I never thought I had it in me. It is just fun art and it relaxes me, just like my cooking. It’s just like going to a shrink! [laughs] It just relaxes me and takes my mind off of the rest of the world. My brain doesn’t stop and I can’t shut it off sometimes, and picking up a brush is a good way to shut it off. I really do some good watercolors, but I like doing that funny art too. It sells and people like it. I get a lot of compliments on it believe it or not! [laughs] I do some really serious work occasionally. (Check out Henry Hill’s artwork – Click Here)
Like I said, I come from a family of eight children, so I was always on her apron strings, just to get a minute or a word in edgewise. I love to cook and I love to see people enjoy my cooking. I consider myself an excellent chef and I always said that I wanted to write a cookbook, so I wrote one! It’s still in bookstores and it is very successful. I was always in the restaurant business for one reason or another. Our restaurants or night clubs were our offices and that is where we conducted business.
Do you have a dish that you consider to be your signature dish?
Anything with sauce in it. I have a sauce business that is just getting off the ground. It’s called Henry Hill’s Sunday Gravy. That is what they call the sauce back east. The other day, I did two big pans of eggplant parmesan, I like to cook healthy and I like to cook mostly organic. I just like people to enjoy my food, so there isn’t one that I could pick out as my favorite.
When can we look forward to Henry Hill’s Sunday Gravy hitting the store shelves?
Hopefully, very soon. There are so many hurdles to jump through as far as government regulation and this and that. Then it is a matter of getting shelf space. I have some really good people negotiating to get it into major chains.
Do you think we will get anymore books out of you in the future?
Yeah, I am working on the “untold stories” right now. There are a lot of stories that I haven’t told yet or that didn’t make it into the previous books. I am also working on another cookbook that is focused on appetizers and desserts. I like to keep busy because if I get bored, I am susceptible to get into trouble! [laughs]

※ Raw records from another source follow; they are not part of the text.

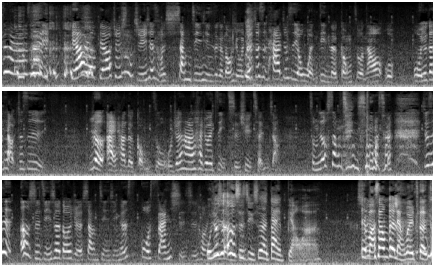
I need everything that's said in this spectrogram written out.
对啊，所以不要不要去举一些什么上进心这个东西。我觉得就是他就是有稳定的工作，然后我我有一个条就是热爱他的工作，我觉得他他就会自己持续成长。什么叫上进心？我觉得就是二十几岁都会觉得上进心，可是过三十之后，我就是二十几岁的代表啊。哎、马上被两位瞪，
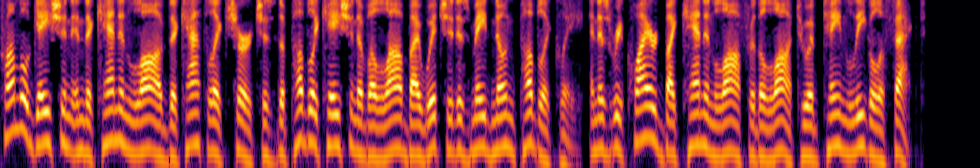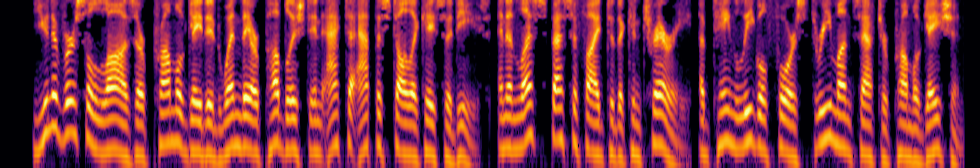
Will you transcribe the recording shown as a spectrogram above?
Promulgation in the canon law of the Catholic Church is the publication of a law by which it is made known publicly, and is required by canon law for the law to obtain legal effect. Universal laws are promulgated when they are published in Acta Apostolicae Sedis, and unless specified to the contrary, obtain legal force three months after promulgation.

Yeah and hopefully one or two of them will pan out.
You mentioned that you have been working on several scripts? What can you tell us about that?

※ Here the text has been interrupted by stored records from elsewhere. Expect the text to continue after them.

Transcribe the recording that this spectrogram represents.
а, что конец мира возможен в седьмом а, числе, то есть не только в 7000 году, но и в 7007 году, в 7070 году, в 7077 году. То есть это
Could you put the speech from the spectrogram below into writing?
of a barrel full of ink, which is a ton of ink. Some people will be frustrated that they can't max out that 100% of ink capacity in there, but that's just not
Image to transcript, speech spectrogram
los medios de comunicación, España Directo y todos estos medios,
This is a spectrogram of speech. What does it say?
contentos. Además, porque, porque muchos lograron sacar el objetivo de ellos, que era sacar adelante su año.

We just finished the script for the Boston College fix from the ’78-’79 season. We have only approached one person with it and they are still debating. Hopefully, we will see that movie made, only because they should be paying these college basketball players. Those kids have to work at Pizza Hut or some place to subsidize their expenses.
A few year back there were a few rumors flying around about a possible sequel to Goodfellas, based on ‘Gangsters and Goodfellas,’ any light you might be able to shed on that?
Yeah, there is a lot of interest in it. Scorsese doesn’t do sequels, so it is about finding the right director and writer attached to it. Of course, I don’t see anyone else but Ray Liotta playing me again. But ya know, it’s a long arduous process to get something done in L.A.
I got the impression from Goodfellas and your books, that in your past and even today with all your ventures, that you were trying to achieve your version of the American Dream. Is the American Dream still alive?
Absolutely. Even with the economy the way it is. What is the American Dream? To have a million dollars, to have ten million dollars or is it just to provide for your family, pay your bills on time and don’t let anyone break your balls? [laughs] Just do the right thing, that is the American Dream or try and do the right thing. There are so many stumbling blocks in life, it’s heaven or hell, it’s what you make of it.